TASK TO COMPLETE -> I need the entries printed again word for word, without the images.

(Stored data entries)
----

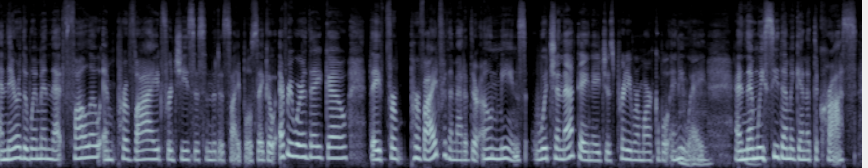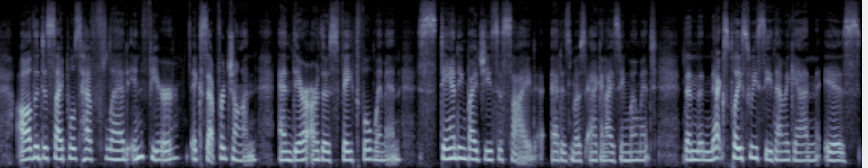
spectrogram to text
and they're the women that follow and provide for Jesus and the disciples. They go everywhere they go, they for, provide for them out of their own means, which in that that day and age is pretty remarkable anyway. Mm-hmm. And then we see them again at the cross. All the disciples have fled in fear, except for John. And there are those faithful women standing by Jesus' side at his most agonizing moment. Then the next place we see them again is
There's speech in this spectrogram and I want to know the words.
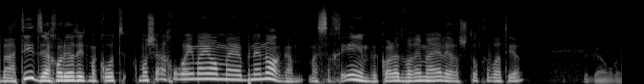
בעתיד זה יכול להיות התמכרות, כמו שאנחנו רואים היום אה, בני נוער, גם מסכים וכל הדברים האלה, רשתות חברתיות. לגמרי.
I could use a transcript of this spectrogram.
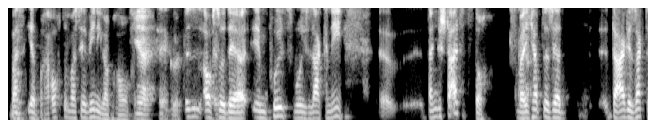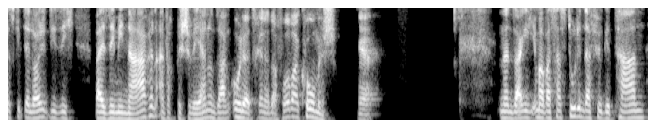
was mhm. ihr braucht und was ihr weniger braucht. Ja, sehr gut. Das ist auch so der Impuls, wo ich sage, nee, äh, dann gestaltet's doch. Weil ja. ich habe das ja da gesagt, es gibt ja Leute, die sich bei Seminaren einfach beschweren und sagen, oh, der Trainer davor war komisch. Ja. Und dann sage ich immer, was hast du denn dafür getan,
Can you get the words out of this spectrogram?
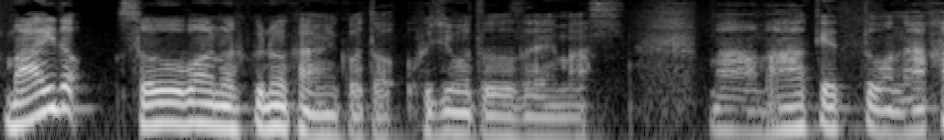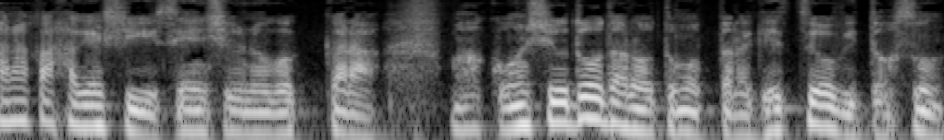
毎度、相場の福の神こと、藤本でございます。まあ、マーケットなかなか激しい先週の動きから、まあ、今週どうだろうと思ったら月曜日ドスン。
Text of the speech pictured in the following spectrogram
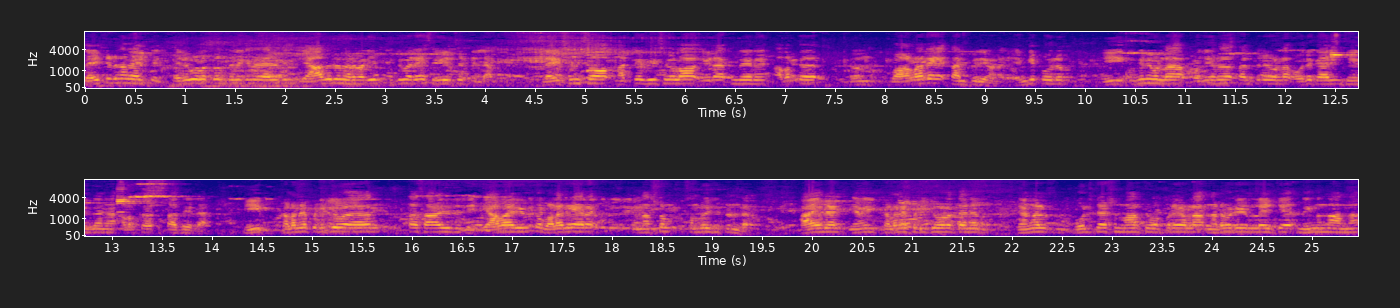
ലൈറ്റ് ഇടുന്ന കാര്യത്തിൽ തെരുവുളക്കം തെളിക്കുന്ന കാര്യത്തിൽ യാതൊരു നടപടിയും ഇതുവരെ സ്വീകരിച്ചിട്ടില്ല. ലൈസൻസോ മറ്റ് ഫീസുകളോ ഈടാക്കുന്നതിന് അവർക്ക് വളരെ താല്പര്യമാണ്. എങ്കിൽ പോലും ഈ ഇങ്ങനെയുള്ള പൊതുജന താല്പര്യമുള്ള ഒരു കാര്യം ചെയ്യുന്നതിന് അവർക്ക് സാധ്യമല്ല ഈ കള്ളനെ പിടിക്കുക സാഹചര്യത്തിൽ വ്യാപാരികൾക്ക് വളരെയേറെ നഷ്ടം സംഭവിച്ചിട്ടുണ്ട്. ആയതിനാൽ ഞങ്ങൾ ഈ കള്ളനെ പിടിക്കുമ്പോഴത്തേനും ഞങ്ങൾ പോലീസ് സ്റ്റേഷൻ മാർച്ച് ഉൾപ്പെടെയുള്ള നടപടികളിലേക്ക് നീങ്ങുന്നതെന്ന്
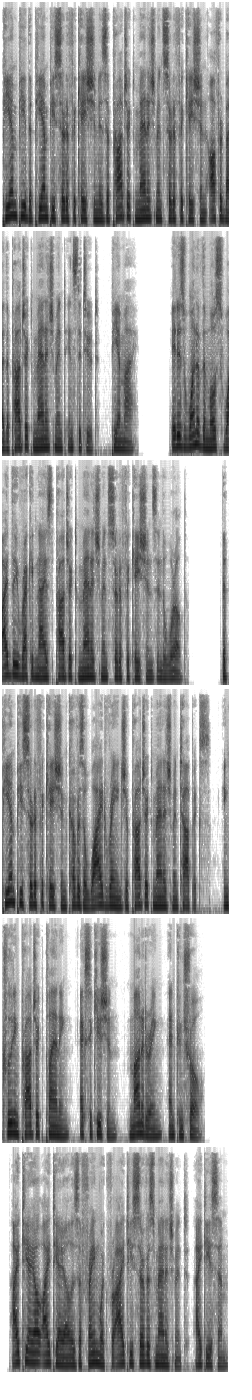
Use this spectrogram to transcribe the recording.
PMP The PMP certification is a project management certification offered by the Project Management Institute, PMI. It is one of the most widely recognized project management certifications in the world. The PMP certification covers a wide range of project management topics, including project planning, execution, monitoring, and control. ITIL ITIL is a framework for IT service management, ITSM.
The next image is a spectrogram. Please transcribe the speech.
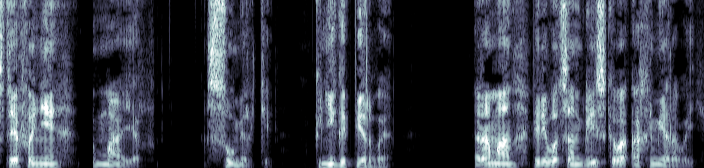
Стефани Майер. «Сумерки». Книга первая. Роман. Перевод с английского Ахмеровой.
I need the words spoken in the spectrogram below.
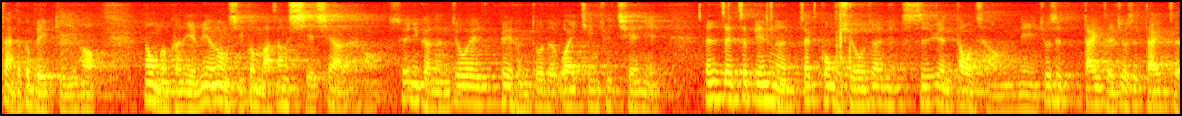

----

RESULT FOR THIS EXERCISE ->
spectrogram to text
and they're the women that follow and provide for Jesus and the disciples. They go everywhere they go, they for, provide for them out of their own means, which in that that day and age is pretty remarkable anyway. Mm-hmm. And then we see them again at the cross. All the disciples have fled in fear, except for John. And there are those faithful women standing by Jesus' side at his most agonizing moment. Then the next place we see them again is
There's speech in this spectrogram and I want to know the words.
בעתיד זה יכול להיות התמכרות, כמו שאנחנו רואים היום אה, בני נוער, גם מסכים וכל הדברים האלה, רשתות חברתיות. לגמרי.
I could use a transcript of this spectrogram.
was mhm. ihr braucht und was ihr weniger braucht. Ja, sehr gut. Das ist auch so der Impuls, wo ich sage, nee, äh, dann gestaltet's doch. Weil ja. ich habe das ja da gesagt, es gibt ja Leute, die sich bei Seminaren einfach beschweren und sagen, oh, der Trainer davor war komisch. Ja. Und dann sage ich immer, was hast du denn dafür getan,
Can you get the words out of this spectrogram?
毎度、相場の福の神こと、藤本でございます。まあ、マーケットなかなか激しい先週の動きから、まあ、今週どうだろうと思ったら月曜日ドスン。
Text of the speech pictured in the following spectrogram
ലൈറ്റ് ഇടുന്ന കാര്യത്തിൽ തെരുവുളക്കം തെളിക്കുന്ന കാര്യത്തിൽ യാതൊരു നടപടിയും ഇതുവരെ സ്വീകരിച്ചിട്ടില്ല. ലൈസൻസോ മറ്റ് ഫീസുകളോ ഈടാക്കുന്നതിന് അവർക്ക് വളരെ താല്പര്യമാണ്. എങ്കിൽ പോലും ഈ ഇങ്ങനെയുള്ള പൊതുജന താല്പര്യമുള്ള ഒരു കാര്യം ചെയ്യുന്നതിന് അവർക്ക് സാധ്യമല്ല ഈ കള്ളനെ പിടിക്കുക സാഹചര്യത്തിൽ വ്യാപാരികൾക്ക് വളരെയേറെ നഷ്ടം സംഭവിച്ചിട്ടുണ്ട്. ആയതിനാൽ ഞങ്ങൾ ഈ കള്ളനെ പിടിക്കുമ്പോഴത്തേനും ഞങ്ങൾ പോലീസ് സ്റ്റേഷൻ മാർച്ച് ഉൾപ്പെടെയുള്ള നടപടികളിലേക്ക് നീങ്ങുന്നതെന്ന്
Use this spectrogram to transcribe the recording.
PMP The PMP certification is a project management certification offered by the Project Management Institute, PMI. It is one of the most widely recognized project management certifications in the world. The PMP certification covers a wide range of project management topics, including project planning, execution, monitoring, and control. ITIL ITIL is a framework for IT service management, ITSM.
The next image is a spectrogram. Please transcribe the speech.
Стефани Майер. «Сумерки». Книга первая. Роман. Перевод с английского Ахмеровой.
I need the words spoken in the spectrogram below.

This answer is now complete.